Ukraine bonds fell to a record low last week, as the IMF found a $15 billion shortfall in the country’s budget, according to Bloomberg. The Financial Times also reported that Ukraine may need to “double its $17 billion emergency loan ‘within weeks’ to avoid bankruptcy.” So what should multinational companies do?
“MNCs should have a downside 2015 Ukraine plan in place that accounts for the spillover effect of a potential default, especially on the exchange rate,” says FSG’s Head of Research for Europe, the Middle East, and Africa, Martina Bozadzhieva.
Meanwhile in Latin America, Venezuela’s economy is at a cross roads, grappling with falling oil prices, inflation, shortages, and corruption, according to the Financial Times.
“Venezuela’s economy is at the verge of falling into a hyper-inflationary spiral. The government cannot be trusted to successfully implement an economic adjustment even if it was willing to do so. Multinationals should brace themselves for a severe deterioration in operating conditions over the coming months,” says FSG’s Senior Analyst for Latin America Research, Antonio Martinez.
Globally, emerging markets are being hit hard as the strength of the U.S. dollar continues to rise. JP Morgan’s index of global emerging markets currencies reached an all-time low last Monday, dropping to 79.36 for the first time since 2000, according to Business Insider. However, the article continues, “having a weaker currency is not always bad news for emerging markets…it also means more attractive exports for many developing countries.” FSG agrees.

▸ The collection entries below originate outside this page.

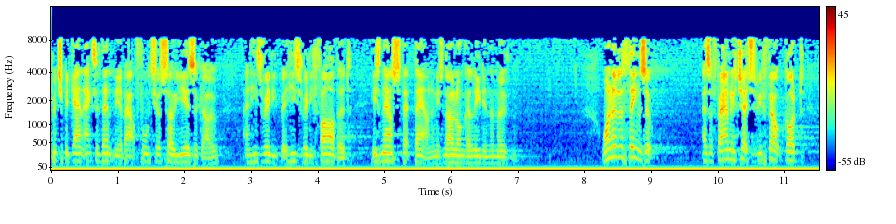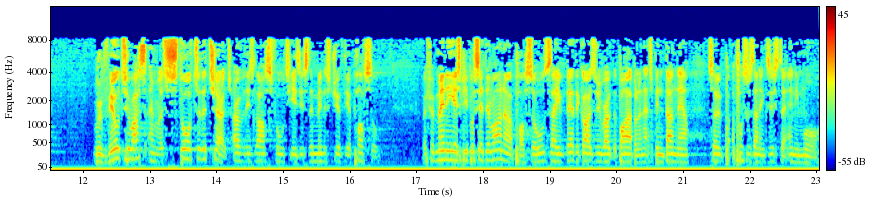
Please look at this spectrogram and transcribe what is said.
which began accidentally about 40 or so years ago, and he's really, he's really fathered, he's now stepped down and he's no longer leading the movement. One of the things that, as a family of churches, we felt God revealed to us and restored to the church over these last 40 years is the ministry of the apostle. Where for many years people said there are no apostles, they, they're the guys who wrote the Bible, and that's been done now, so apostles don't exist anymore.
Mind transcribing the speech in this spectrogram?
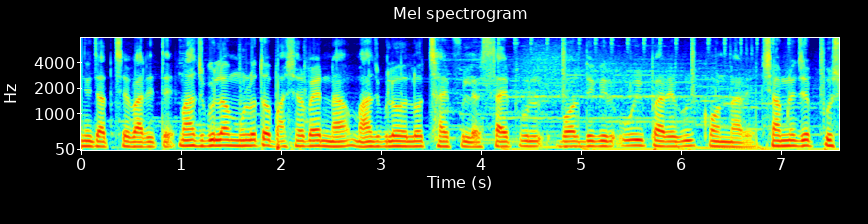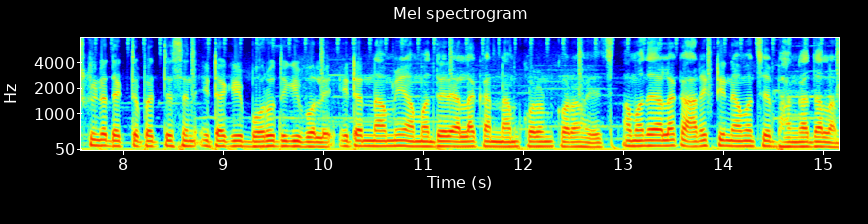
নিয়ে যাচ্ছে বাড়িতে। মাছগুলা মূলত বাসার ভাইয়ের না, মাছগুলো হলো সাইফুলের। সাইফুল বড়দিঘির ওই পারে, ওই কর্নারে। সামনে যে পুষ্করিণীটা দেখতে পাচ্ছেন এটাকে বড় দিঘি বলে? এটার নামে আমাদের এলাকার নামকরণ করা হয়েছে। আমাদের এলাকা আরেকটি নাম আছে ভাঙ্গা দালান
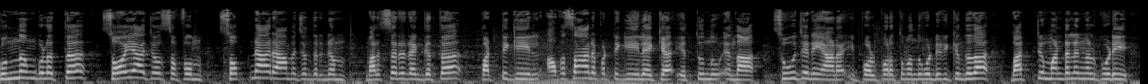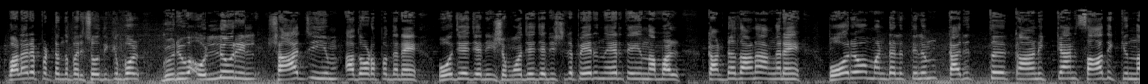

“FSG predicts the stable macro environment of low interest rates, declining commodity prices, and a strong US dollar to persist in 2015,” says Associate Practice Leader for FSG’s Global Analytics, Sam Osborn.